Exercise instructions: Restate word for word the lines of the records below, starting at the line that contains "I was sent this" and ending at the line that contains "Use the spectrogram", with both of those lines included and nothing else.

Records for processing:
══════

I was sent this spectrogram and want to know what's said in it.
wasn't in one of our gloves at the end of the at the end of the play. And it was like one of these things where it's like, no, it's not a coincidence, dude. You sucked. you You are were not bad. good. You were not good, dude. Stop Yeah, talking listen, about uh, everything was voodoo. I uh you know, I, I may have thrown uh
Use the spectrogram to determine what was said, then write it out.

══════

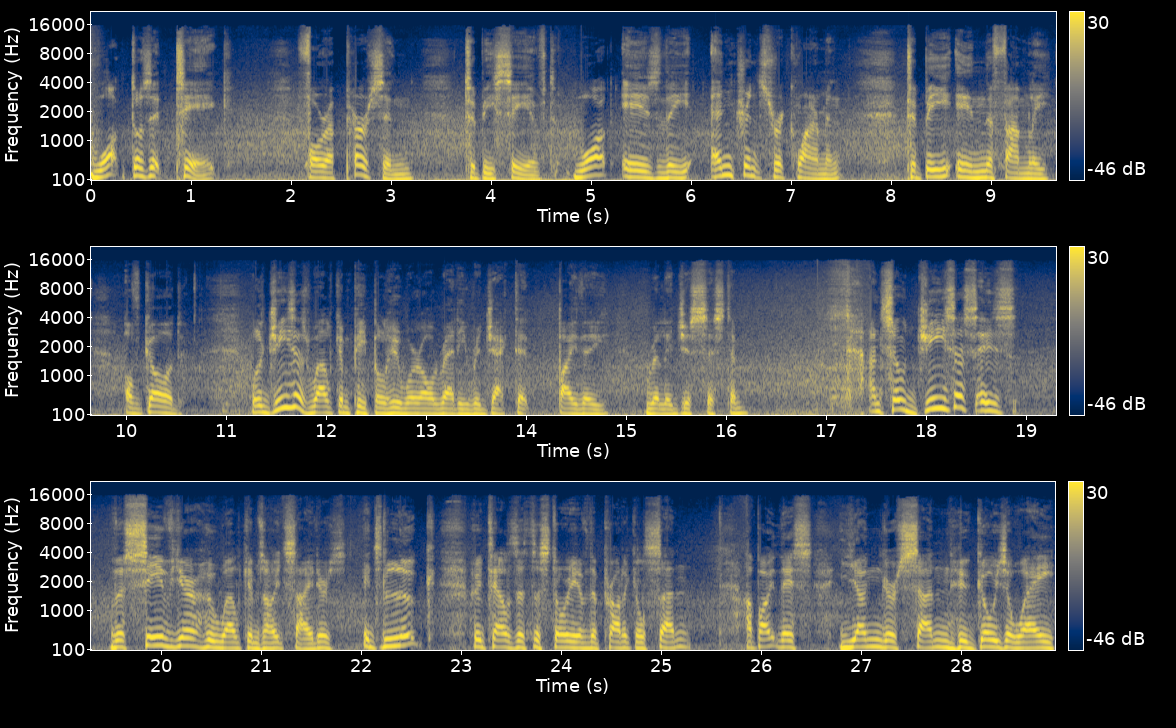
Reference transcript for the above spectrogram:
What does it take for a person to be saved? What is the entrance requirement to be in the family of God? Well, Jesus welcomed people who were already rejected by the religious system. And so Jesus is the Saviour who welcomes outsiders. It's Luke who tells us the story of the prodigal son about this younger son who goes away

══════

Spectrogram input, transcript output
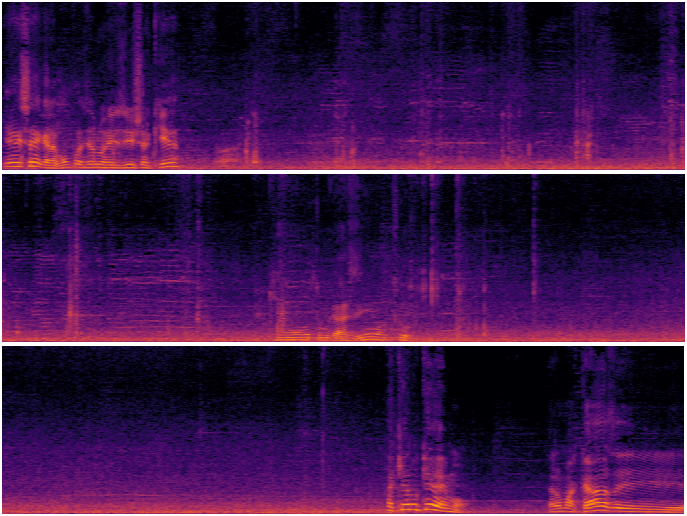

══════

Written answer:
I was sent this spectrogram and want to know what's said in it.
wasn't in one of our gloves at the end of the at the end of the play. And it was like one of these things where it's like, no, it's not a coincidence, dude. You sucked. you You are were not bad. good. You were not good, dude. Stop Yeah, talking listen, about uh, everything was voodoo. I uh you know, I, I may have thrown uh
Use the spectrogram to determine what was said, then write it out.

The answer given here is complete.